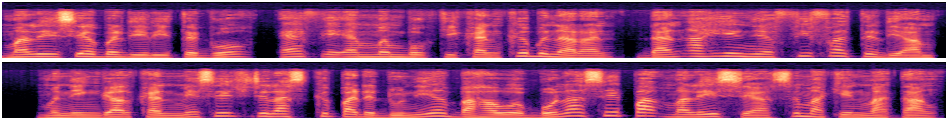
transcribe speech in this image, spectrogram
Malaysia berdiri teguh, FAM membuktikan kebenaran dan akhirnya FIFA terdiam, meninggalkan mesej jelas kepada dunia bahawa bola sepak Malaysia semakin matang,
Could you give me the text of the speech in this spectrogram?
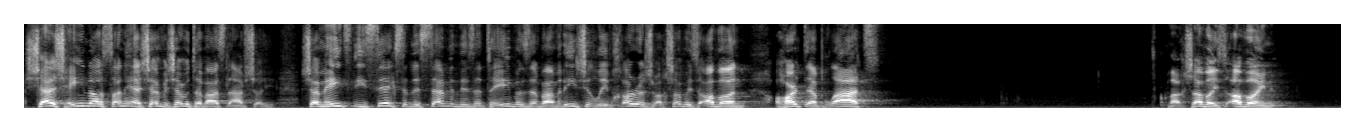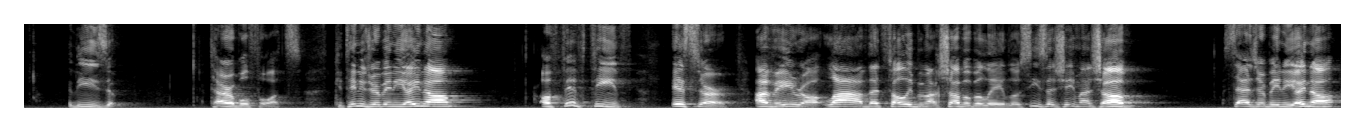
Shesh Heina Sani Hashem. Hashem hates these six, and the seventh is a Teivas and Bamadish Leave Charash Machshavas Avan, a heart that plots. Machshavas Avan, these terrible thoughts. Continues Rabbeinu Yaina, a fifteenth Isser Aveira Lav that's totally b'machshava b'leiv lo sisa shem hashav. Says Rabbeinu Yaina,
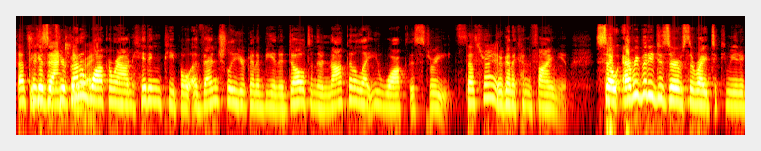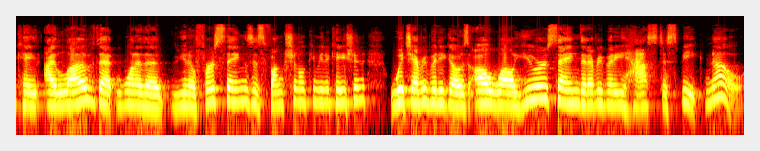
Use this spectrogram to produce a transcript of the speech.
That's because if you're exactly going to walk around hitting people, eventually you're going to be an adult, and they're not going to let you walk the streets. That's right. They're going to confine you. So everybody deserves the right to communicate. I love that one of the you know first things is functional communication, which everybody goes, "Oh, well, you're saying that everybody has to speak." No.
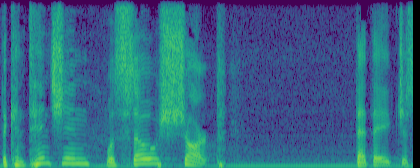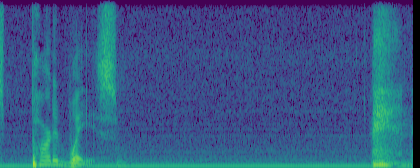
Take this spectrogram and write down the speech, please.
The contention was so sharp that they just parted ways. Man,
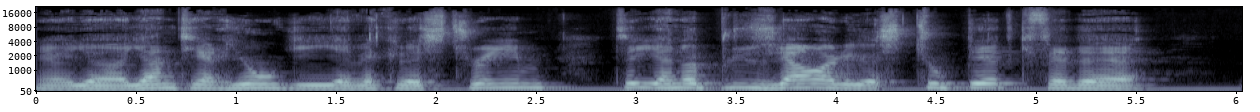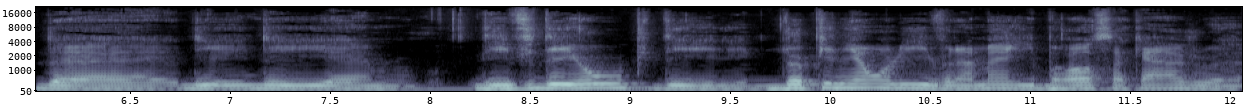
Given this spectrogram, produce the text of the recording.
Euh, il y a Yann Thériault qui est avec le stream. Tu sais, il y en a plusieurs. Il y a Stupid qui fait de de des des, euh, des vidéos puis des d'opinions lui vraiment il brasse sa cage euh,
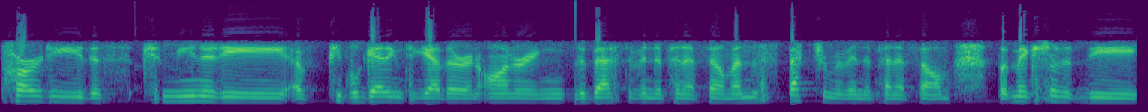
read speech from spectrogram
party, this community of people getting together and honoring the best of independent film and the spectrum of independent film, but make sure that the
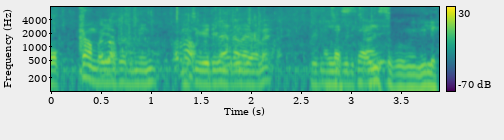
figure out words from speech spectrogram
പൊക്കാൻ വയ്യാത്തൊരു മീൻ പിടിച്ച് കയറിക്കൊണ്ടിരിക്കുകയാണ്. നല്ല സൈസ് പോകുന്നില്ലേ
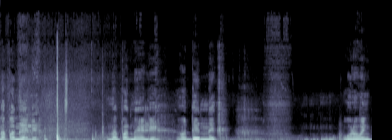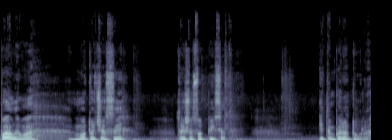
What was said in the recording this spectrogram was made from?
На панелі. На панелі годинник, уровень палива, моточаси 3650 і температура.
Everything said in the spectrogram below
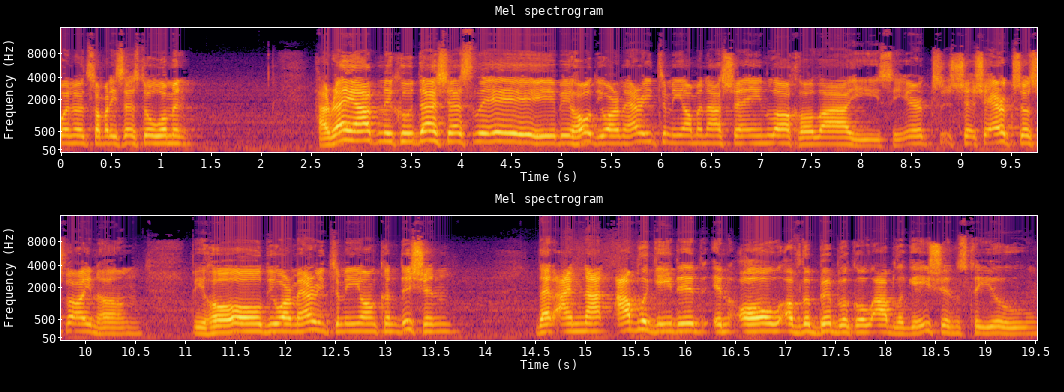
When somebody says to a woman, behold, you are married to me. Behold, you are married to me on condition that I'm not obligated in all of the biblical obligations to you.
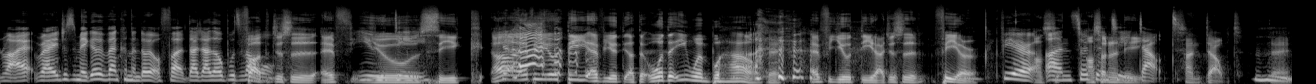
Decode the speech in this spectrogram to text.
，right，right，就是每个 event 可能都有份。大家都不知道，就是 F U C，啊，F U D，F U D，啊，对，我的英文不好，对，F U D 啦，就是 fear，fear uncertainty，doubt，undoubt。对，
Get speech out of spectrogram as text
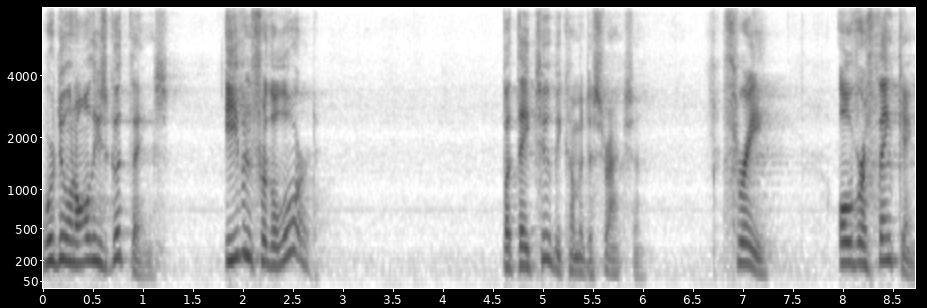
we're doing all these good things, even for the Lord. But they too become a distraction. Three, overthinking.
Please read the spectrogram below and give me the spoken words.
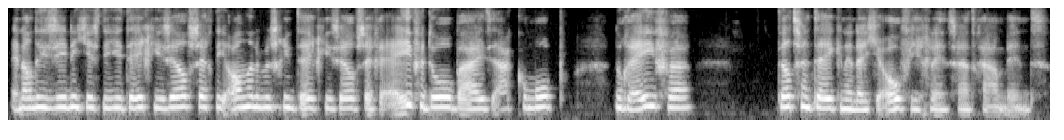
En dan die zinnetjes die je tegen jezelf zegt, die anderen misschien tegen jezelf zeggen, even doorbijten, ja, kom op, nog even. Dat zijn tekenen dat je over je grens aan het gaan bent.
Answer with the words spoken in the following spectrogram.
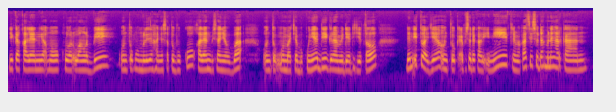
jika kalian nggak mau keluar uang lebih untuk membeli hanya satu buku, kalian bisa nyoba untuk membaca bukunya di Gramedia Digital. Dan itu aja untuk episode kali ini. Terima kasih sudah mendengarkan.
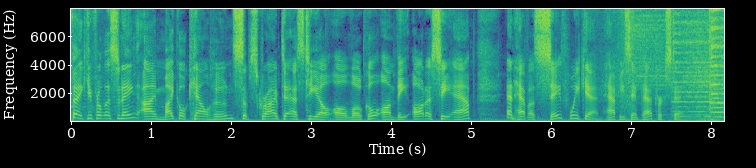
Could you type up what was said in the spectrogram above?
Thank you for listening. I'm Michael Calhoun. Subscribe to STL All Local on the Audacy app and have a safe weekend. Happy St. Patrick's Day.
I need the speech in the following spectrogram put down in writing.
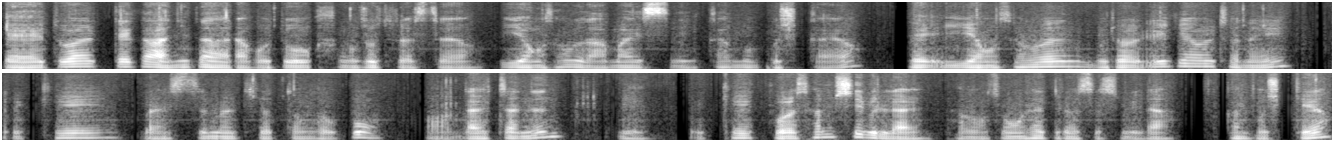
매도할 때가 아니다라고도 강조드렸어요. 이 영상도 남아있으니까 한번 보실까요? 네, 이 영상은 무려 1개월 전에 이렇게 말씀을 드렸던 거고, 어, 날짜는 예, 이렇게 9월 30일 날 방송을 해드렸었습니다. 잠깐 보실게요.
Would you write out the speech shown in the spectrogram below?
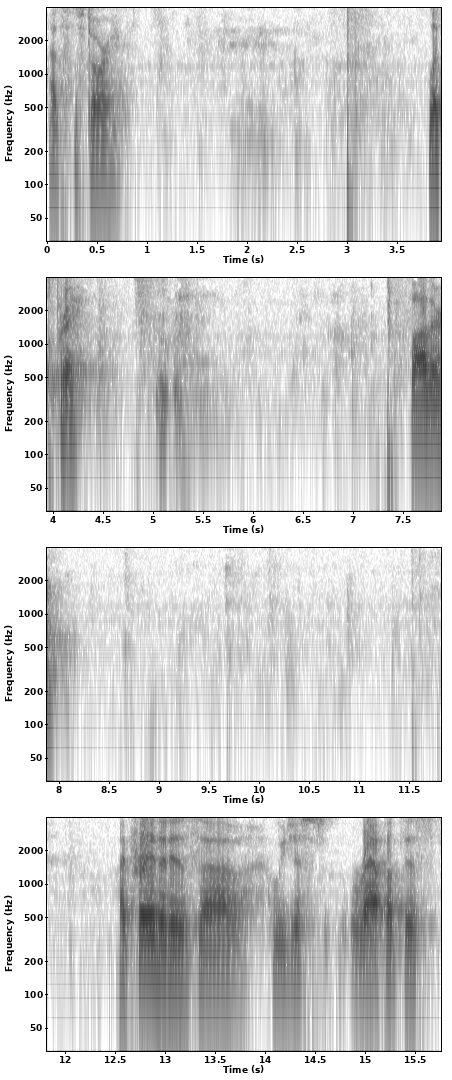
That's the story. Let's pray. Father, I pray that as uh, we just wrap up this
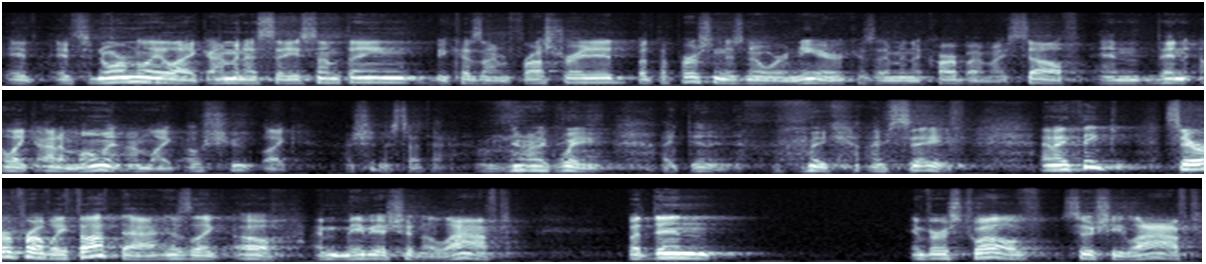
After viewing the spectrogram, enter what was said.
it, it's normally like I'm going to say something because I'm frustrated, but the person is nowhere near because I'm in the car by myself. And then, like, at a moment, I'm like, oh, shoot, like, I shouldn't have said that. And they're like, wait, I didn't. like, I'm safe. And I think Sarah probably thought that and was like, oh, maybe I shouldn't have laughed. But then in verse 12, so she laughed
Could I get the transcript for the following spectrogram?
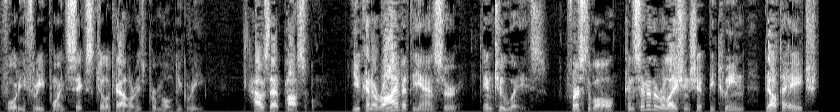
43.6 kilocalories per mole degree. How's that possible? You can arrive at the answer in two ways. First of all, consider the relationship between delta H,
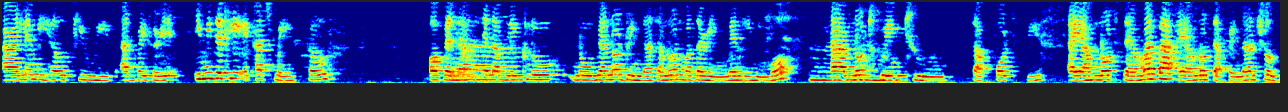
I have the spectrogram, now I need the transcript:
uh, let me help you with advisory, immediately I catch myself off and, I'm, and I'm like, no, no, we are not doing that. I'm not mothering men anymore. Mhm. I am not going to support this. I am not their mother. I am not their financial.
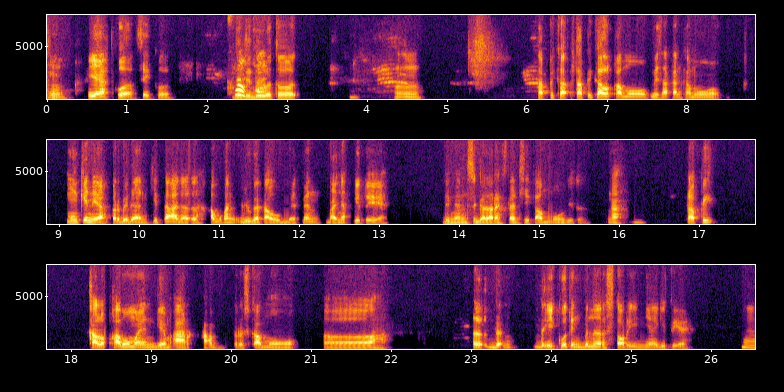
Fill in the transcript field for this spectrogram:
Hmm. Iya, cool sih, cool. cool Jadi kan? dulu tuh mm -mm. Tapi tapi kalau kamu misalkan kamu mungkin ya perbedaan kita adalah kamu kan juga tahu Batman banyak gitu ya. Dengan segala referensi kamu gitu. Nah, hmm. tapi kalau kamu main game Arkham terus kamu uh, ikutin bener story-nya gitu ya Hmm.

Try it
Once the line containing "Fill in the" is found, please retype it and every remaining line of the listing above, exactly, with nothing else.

Response box
Fill in the transcript field for this spectrogram:
Hmm. Iya, cool sih, cool. cool Jadi kan? dulu tuh mm -mm. Tapi tapi kalau kamu misalkan kamu mungkin ya perbedaan kita adalah kamu kan juga tahu Batman banyak gitu ya. Dengan segala referensi kamu gitu. Nah, hmm. tapi kalau kamu main game Arkham terus kamu uh, ikutin bener story-nya gitu ya Hmm.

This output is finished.